The ink still wet on my Anthropology degree, I moved to Chicago, the City of Big Shoulders, land of deepdish pizza and those “loveable losers” the Cubs, in August of 2002. What an adventure! Lucy and I found a small apartment, I got a job selling cars, and I imagined that living in Chicago would be exciting for a year or two before I returned home to begin building a life for myself on the farm. Of course, a year or two turned into a few years, which turned into five, which now has turned into the better part of a decade. I’m currently working my 5th job, living in my 5th apartment, and (phew!) only on my 2nd girlfriend, but Chicago has, over the years, become a familiar and comfortable place to me. It’s become my adoptive home as I’ve built a relationship with Marta, cultivated many close friendships, and started a career.

In October, 2009, I learned what I might have suspected for at least a year or two: that Mom and Uncle Will would, born of necessity, be listing the farm and store for sale within 6-12 months if business didn’t stage a dramatic about-face. We had all known, I think, that a tipping point was approaching, but this notion only became “real” to me when Mom and Will sat me down one afternoon in the tractor shed to tell me just how bad things had gotten. My mind churned constantly for the next few months trying to think of something – anything – that would forestall the loss of the farm and the traditions our family has built upon it. No small amount of that time was spent second-guessing myself, asking myself what might have been different if I had returned or even if I had never left. Would I have been able to prevent this? Could I have saved the farm? There are some questions life puts to us that may never be answered – questions like these. I will never know if I could have made a difference, but I will always wonder.

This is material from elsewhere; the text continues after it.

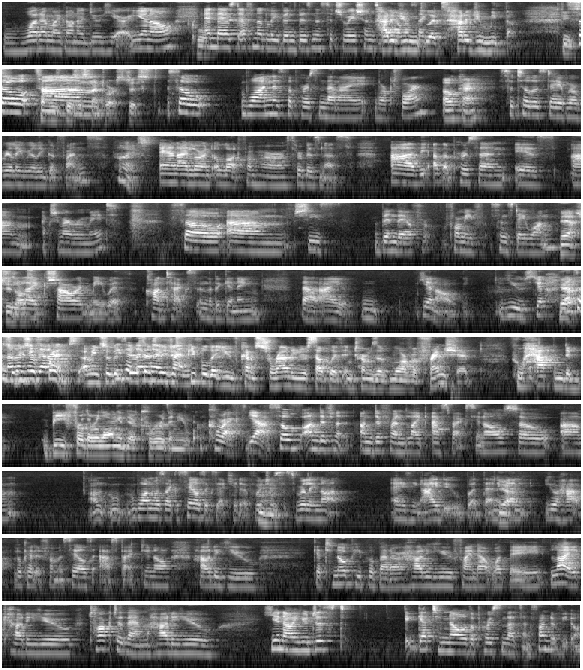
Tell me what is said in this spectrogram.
what am I gonna do here? You know? Cool. And there's definitely been business situations. How did you like, let's? How did you meet them? These, So, some of these business um, mentors. Just So one is the person that I worked for. okay, So till this day we're really, really good friends. nice. and I learned a lot from her through business. Uh, the other person is um, actually my roommate. So um, she's been there for, for me f- since day one. Yeah, she's she awesome. like showered me with context in the beginning that I, you know, used. Yeah, Yeah. that's another so these thing are that friends. I, mean, so they're essentially just friends. people that you've kind of surrounded yourself with in terms of more of a friendship, who happen to be further along in their career than you were. Correct. Yeah. So on different on different like aspects, you know. So um, on, one was like a sales executive, which is is really not anything I do. But then Yeah. again, you have look at it from a sales aspect. You know, how do you get to know people better? How do you find out what they like? How do you talk to them? How do you, you know, you just get to know the person that's in front of you.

As I sat at Grandpa’s bedside on a cold December evening in 2002, looking upon the shell of a man who had always been a hero to me, I spoke to him privately of how important the farm was to me, how fortunate I felt to be part of something so meaningful, and how proud I was to be his grandson. That night, I promised him I’d return one day and find my place as part of our family’s nearly four-century tradition. This was not a commitment I took lightly, but I knew then, as I’d always known, that my purpose and future were intertwined with the ancestors my grandfather would soon join. Grandpa died later that night, and now that the sale of the farm is inevitable, I will never have the opportunity to fulfill the promise I made to him. I am certain, though, that Grandpa will forgive me, because in spite of the concern he undoubtedly felt about the farm’s future, I know that his children and grandchildren’s happiness was more important to him than the continuation of a tradition which was already fading when he passed.


A yellowed newspaper clipping on my old bedroom door reads: “Gee but it’s great to be back home…home is where I want to be,” a snippet from an old Simon and Garfunkel song hung there by Mom when I returned from St. Paul’s in 1993, a scared and homesick high school freshman. I’ve lived 1,000 miles from home for eight and a half years, but the farm will always be my home whether the name “Tuttle” is on the deed or if, after this incredible run, a new name is signed on the dotted line. We have all made lives, some on the farm, some far from it, but because of our shared origins – our home – we will always be a part of something much larger than ourselves. And that can never be taken from us.